Love and politics clash in historical drama 'A United Kingdom'
Posted March 15
“A United Kingdom” — 3 stars — David Oyelowo, Rosamund Pike, Tom Felton, Jack Davenport, Terry Pheto; PG-13 (language including racial epithets and a scene of sensuality); in general release
“A United Kingdom” may turn out to be the beneficiary and victim of its own timing. Coming so soon after last year’s “Loving,” which netted an Academy Award nomination for actress Ruth Negga, director Amma Asante’s film poses an interesting foil to the historical topic of interracial marriage, but some audiences might find another movie on the same issue a little redundant.
Where “Loving” was centered on a quiet young interracial couple in late 1950s Virginia, “A United Kingdom,” which is also based on a true story, features a more international, and even royal, setting in the 1940s.
Seretse Khama (David Oyelowo) is a student from British Bechuanaland, an African nation just north of South Africa, studying law in London. Ruth Williams (Rosamund Pike) works in a typing pool, and meets Seretse at a social function. One amazing date later, Ruth finds out that Seretse is also the heir to the Bechuanaland throne, and due to return now that his studies are completed. But love conquers all, so Seretse and Ruth continue to date, quickly fall in love and decide to marry and head for Africa.
Unfortunately, no one else wants them to get married. Ruth’s father George (Nicholas Lyndhurst) basically disowns his daughter, who keeps her relationship from him until they are engaged. But even Mr. Williams’ scorn pales to the response on Seretse’s end. His uncle Tshekedi (Vusi Kunene), who is currently holding the throne for Seretse, deeply resents the notion of him bringing an English woman back as his queen, especially given Bechuanaland’s geographical and political proximity to South Africa, which is in the early stages of adopting its policy of apartheid.
Suddenly, the romantic affairs of one quiet couple become the front-page fodder of an international story. Seretse and Ruth marry, move to Bechuanaland and manage to convince the people to support Seretse’s prospects to be king. But this just causes a political split with Tshekedi, who actively works with the British government to banish his nephew. In the meantime, foreign parties are seen conducting mineral tests, suggesting there may be more to the opposition than simple racism.
As in “Loving,” we watch the process play out both in official and in intimate fashion. “United Kingdom” isn’t nearly as low-key as Jeff Nichols’ film, but it does take a similar, drawn-out path to its ultimate resolution. Asante does a good job of showing the different motivations and reasons of the opposition, which are anything but unified, and the closest thing to an actual villain in the film is Sir Alistair Canning (Jack Davenport), the British authority stationed in Bechuanaland, who is assisted by a nebbish Tom Felton as Rufus Lancaster.

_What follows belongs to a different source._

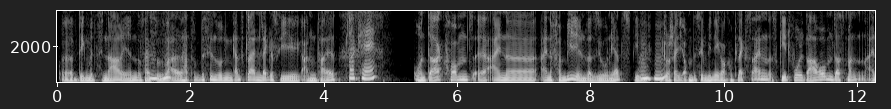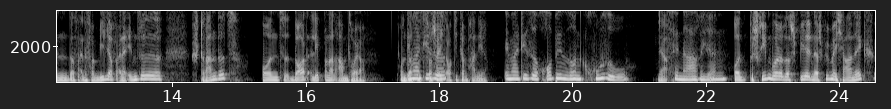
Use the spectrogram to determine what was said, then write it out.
Koop-Ding mit Szenarien. Das heißt, es hat so ein bisschen so einen ganz kleinen Legacy-Anteil. Okay. Und da kommt äh, eine, eine Familienversion jetzt. Die wird, wird wahrscheinlich auch ein bisschen weniger komplex sein. Es geht wohl darum, dass man ein, dass eine Familie auf einer Insel strandet und dort erlebt man ein Abenteuer. Und das Immer ist diese- wahrscheinlich auch die Kampagne. Immer diese Robinson Crusoe-Szenarien. Und beschrieben wurde das Spiel in der Spielmechanik.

Oyelowo and Pike are strong in their roles, and it is interesting to see the racial identities flipped from what was seen in “Loving.” It’s also instructive to see the African landscape and the stark and contrasting reality of being royalty in one of the poorest nations on Earth. But no one really seizes the screen and anchors the film, and without any glaring flaws aside from a slow pace, “A United Kingdom” eventually settles for a modest spot on the good section of the quality spectrum.
“A United Kingdom” is rated PG-13 for some language including racial epithets and a scene of sensuality; running time: 111 minutes.
Joshua Terry is a freelance writer and photographer who also teaches English composition for Weber State University. You can also find him on <a href='https://www.youtube.com/moviereviewsbyjosh' target='_blank'>YouTube</a>.